Illegal floating prisons | Carla Camilleri

We need to ask ourselves why Malta still operates migration through management-by-crisis, without long-term vision or contingency plans for emergencies and instead chooses to use human lives as pawns in a bid to find a solution to a global crisis

Since 28 April 2020 hundreds of individuals rescued from rubber boats after fleeing war-torn Libya have been detained on ferry boats 13 nautical miles from the coast of Malta. Make no mistake, these people are being forcibly and illegally detained by private security personnel on government chartered private vessels that should only sail within three nautical miles from land in favourable weather conditions.

They are not on a tourist joyride, sleeping in ensuite cabins and enjoying the sights, in spite of what leaked videos are suggesting. They have no contact with the outside world, no contact with the authorities and no contact with monitoring bodies or lawyers. They cannot leave the place where they are being held, and in most probability, they have little or no contact with family members.

This form of incommunicado detention, compounded by the lack of access to information, for an indefinite period of time constitutes the most serious violation of the norm protecting the right to liberty of human beings.

They have been intentionally and cynically left outside the cloak of any legal protection by the government. They have effectively been stripped from rights that you and I take for granted having had the good fortune of being born in a relatively stable European country.

We wake up and take it for granted that we will not be detained without any basis at law and we also assume that if that were to happen, we would have the right to speak to a lawyer. We would never imagine that the state would deprive us of our liberty without any reasonable suspicion of having committed a crime or found guilty of one.

We would have our mind at rest that we would have the right to take legal action to remedy any illegal deprivation of liberty and that such detention would be scrutinised by an independent magistrate or judge.

We would also know that any such action would catch media attention and that the media would be free to report and scrutinise our claims without interference by the State. We would not expect our government to use us as political pawns while we are being deprived of our liberty, for an indefinite period of time, in substandard conditions in a location that is not recognised as a place of detention at law.

We should expect the same of our government towards migrants and refugees. We should expect the State to uphold the Constitution and the numerous human rights instruments that we, as a nation, are signatory to.

This also includes relevant European Union law, and obligations related to access to international protection, in particular the principle of non-refoulement, and fundamental rights. Notwithstanding the fact that the European Union is a union based on solidarity and that at this time solidarity may seem short on supply, we need to have the confidence not to use human lives as hostages in our calls for assistance and relocation. There is no doubt that the numerous stand-offs that we have been seeing in the Mediterranean call for an agreement between member states for a predictable system for disembarkation and relocation, which also takes into consideration the strain on border states such as Malta.

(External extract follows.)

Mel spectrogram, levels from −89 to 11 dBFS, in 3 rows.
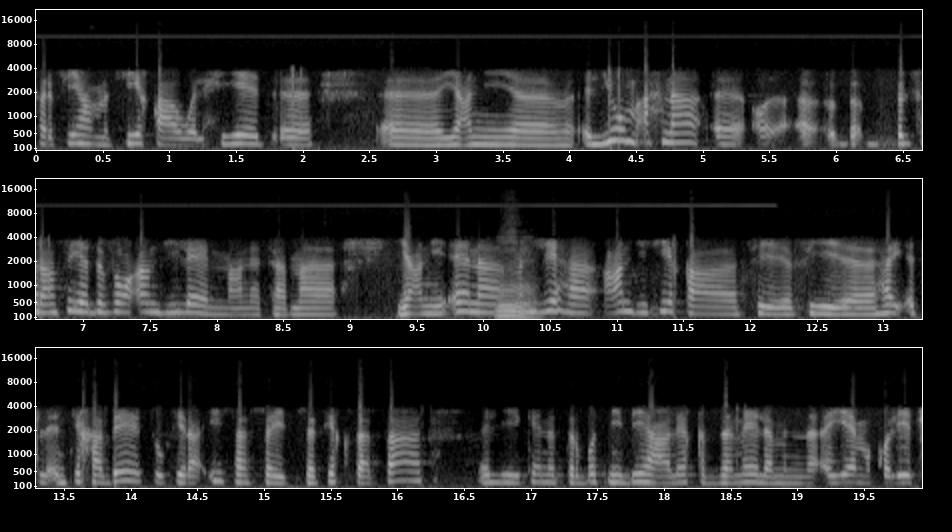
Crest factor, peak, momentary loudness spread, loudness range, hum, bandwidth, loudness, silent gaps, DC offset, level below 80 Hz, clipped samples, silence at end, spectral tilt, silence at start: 16 dB; -16 dBFS; 7 LU; 2 LU; none; 13 kHz; -32 LUFS; none; under 0.1%; -62 dBFS; under 0.1%; 0 s; -6 dB/octave; 0 s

While using all diplomatic and legal channels available to negotiate with other member states, the government needs to understand that floating illegal detention centres are not a long-term solution and that disembarkation needs to happen immediately before conditions deteriorate further. The Commission has reacted strongly to Malta’s request for funding for the costly chartering of the tourist ferries and relocation assistance in relation to recent events. It has consistently stated that such assistance will be given only after Malta allows for the disembarkation and access to the asylum procedure of the people being held onboard.

Malta has been the recipient of substantial funding from the European Union migration fund in recent years to assist it in accommodating refugees and asylum-seekers.

Figures on the local EU funds website show that in 2016 a Ministry for Home Affairs project for the construction of a new open centre at Hal Far was approved and over €5 million in EU co-financing funds were allocated. The centre is yet to be built. The same ministry received close to €6 million for the period between 2014-2022 to cover the costs of material conditions and support for asylum seekers being in open and closed centres, almost €1 million to support for psychosocial intervention services and over €1 million for the provision of security services in centres. The European Asylum Support Office, the EU agency based in Malta, also provides operational and technical assistance by deploying over 50 staff to support the asylum determination process.

We need to ask ourselves why Malta still operates migration through management-by-crisis, without long-term vision or contingency plans for emergencies and instead chooses to use human lives as pawns in a bid to find a solution to a global crisis.

As citizens we should be demanding that the Prime Minister and his Cabinet fully adhere to the basic principle laid down in the first line of our Constitution: Malta is a democratic country founded on respect for the fundamental rights and freedoms of the individual.